which holds by hypothesis.

$P \left({2}\right)$ is the case:

$\Phi_2 = \phi_1 \times \phi_2: \left({S_1 \times S_2, \circledcirc_2}\right) \to \left({T_1 \times T_2, \circledast_2}\right)$ is a homomorphism

which has been proved in Homomorphism of External Direct Products.

This is our basis for the induction.

### Induction Hypothesis

Now we need to show that, if $P \left({m}\right)$ is true, where $m \ge 2$, then it logically follows that $P \left({m+1}\right)$ is true.

So this is our induction hypothesis:

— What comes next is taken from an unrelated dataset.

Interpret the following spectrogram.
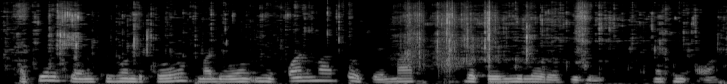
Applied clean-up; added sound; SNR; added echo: classical method Wiener filter.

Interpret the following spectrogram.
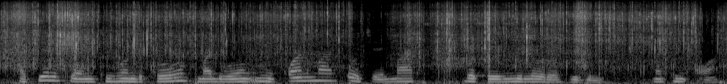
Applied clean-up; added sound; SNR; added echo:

$\Phi_m: \left({\mathcal S_m, \circledcirc_m}\right) \to \left({\mathcal T_m, \circledast_m}\right)$ is a homomorphism.

Then we need to show:

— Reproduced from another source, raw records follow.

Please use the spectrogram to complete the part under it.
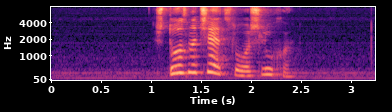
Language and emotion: Russian, neutral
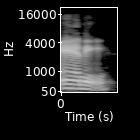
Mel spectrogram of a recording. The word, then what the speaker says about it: Anne: Is it Ann or Annie? It is Ann, but it's spelled with an E.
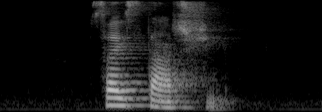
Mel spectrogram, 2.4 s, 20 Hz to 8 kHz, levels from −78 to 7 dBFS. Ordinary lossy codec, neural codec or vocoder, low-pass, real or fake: none; none; none; real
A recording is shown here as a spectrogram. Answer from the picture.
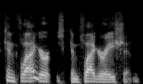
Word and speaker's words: conflagration: He was adding a schwa and putting the emphasis on the wrong syllable.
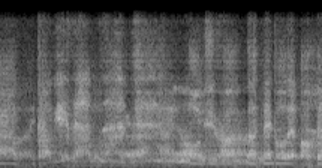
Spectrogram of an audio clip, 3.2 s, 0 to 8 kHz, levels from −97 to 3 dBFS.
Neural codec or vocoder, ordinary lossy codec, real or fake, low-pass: codec, 16 kHz, 0.8 kbps, ZipCodec; none; fake; 7.2 kHz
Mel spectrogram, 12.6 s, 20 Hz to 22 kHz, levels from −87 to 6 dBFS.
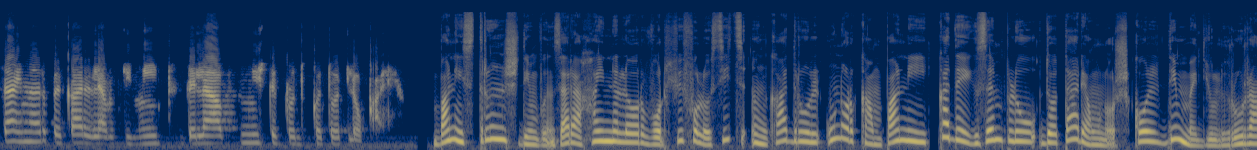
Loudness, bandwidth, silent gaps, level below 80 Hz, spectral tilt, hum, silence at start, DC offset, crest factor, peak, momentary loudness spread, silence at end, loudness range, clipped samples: -24 LUFS; 15.5 kHz; 4.18-4.26 s, 9.29-9.38 s; -60 dBFS; -5.5 dB/octave; none; 0.05 s; under 0.1%; 16 dB; -8 dBFS; 13 LU; 0 s; 7 LU; under 0.1%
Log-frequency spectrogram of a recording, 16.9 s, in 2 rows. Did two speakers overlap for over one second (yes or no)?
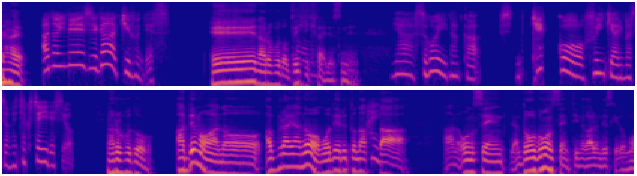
no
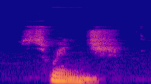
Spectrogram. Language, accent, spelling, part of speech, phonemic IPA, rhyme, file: English, Southern England, swinge, verb / noun, /swɪnd͡ʒ/, -ɪndʒ, LL-Q1860 (eng)-swinge.wav
- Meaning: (verb) 1. To singe 2. To move like a lash; to lash 3. To strike hard 4. To chastise; to beat; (noun) 1. A swinging blow 2. Power; sway; influence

$\Phi_{m+1}: \left({\mathcal S_{m+1}, \circledcirc_{m+1}}\right) \to \left({\mathcal T_{m+1}, \circledast_{m+1}}\right)$ is a homomorphism.

### Induction Step

This is our induction step:

Let $\left({s_1, \ldots, s_{m+1}}\right)$ and $\left({t_1, \ldots, t_{m+1}}\right)$ be arbitrary elements of $\mathcal S_{m+1}$.

 $\displaystyle$  $\displaystyle \Phi_{m+1} \left({\left({s_1, \ldots, s_{m+1} }\right) \circledcirc_{m+1} \left({t_1, \ldots, t_{m+1} }\right)}\right)$ $\displaystyle$ $=$ $\displaystyle \Phi_{m+1} \left({\left({\left({s_1, \ldots, s_m}\right), s_{m+1} }\right) \circledcirc_{m+1} \left({\left({t_1, \ldots, t_m}\right), t_{m+1} }\right)}\right)$ Definition of Cartesian Product $\displaystyle$ $=$ $\displaystyle \left({\Phi_m \left({\left({s_1, \ldots, s_m}\right) \circledcirc_m \left({t_1, \ldots, t_m}\right)}\right), s_{m+1} \circ_{m+1} t_{m+1} }\right)$ Definition of External Direct Product $\displaystyle$ $=$ $\displaystyle \left({\Phi_m \left({\left({s_1, \ldots, s_m}\right) \circledcirc_m \left({t_1, \ldots, t_m}\right)}\right), \phi_{m+1} \left({s_{m+1} }\right) \ast_{m+1} \phi_{m+1} \left({t_{m+1} }\right) }\right)$ $\phi_{m+1}$ is a Homomorphism $\displaystyle$ $=$ $\displaystyle \left({\Phi_m \left({s_1, \ldots, s_m}\right) \circledast_m \Phi_m \left({t_1, \ldots, t_m}\right), \phi_{m+1} \left({s_{m+1} }\right) \ast_{m+1} \phi_{m+1} \left({t_{m+1} }\right) }\right)$ Induction Hypothesis $\displaystyle$ $=$ $\displaystyle \Phi_{m+1} \left({s_1, \ldots, s_m, s_{m+1} }\right) \circledast_{m+1} \Phi_{m+1} \left({t_1, \ldots, t_m, t_{m+1} }\right)$ Definition of External Direct Product

So $P \left({m}\right) \implies P \left({m+1}\right)$ and the result follows by the Principle of Mathematical Induction.

Therefore:

$\forall n \in \N_{>0}: \Phi_n: \left({\mathcal S_n, \circledcirc_n}\right) \to \left({\mathcal T_n, \circledast_n}\right)$ is a homomorphism.

$\blacksquare$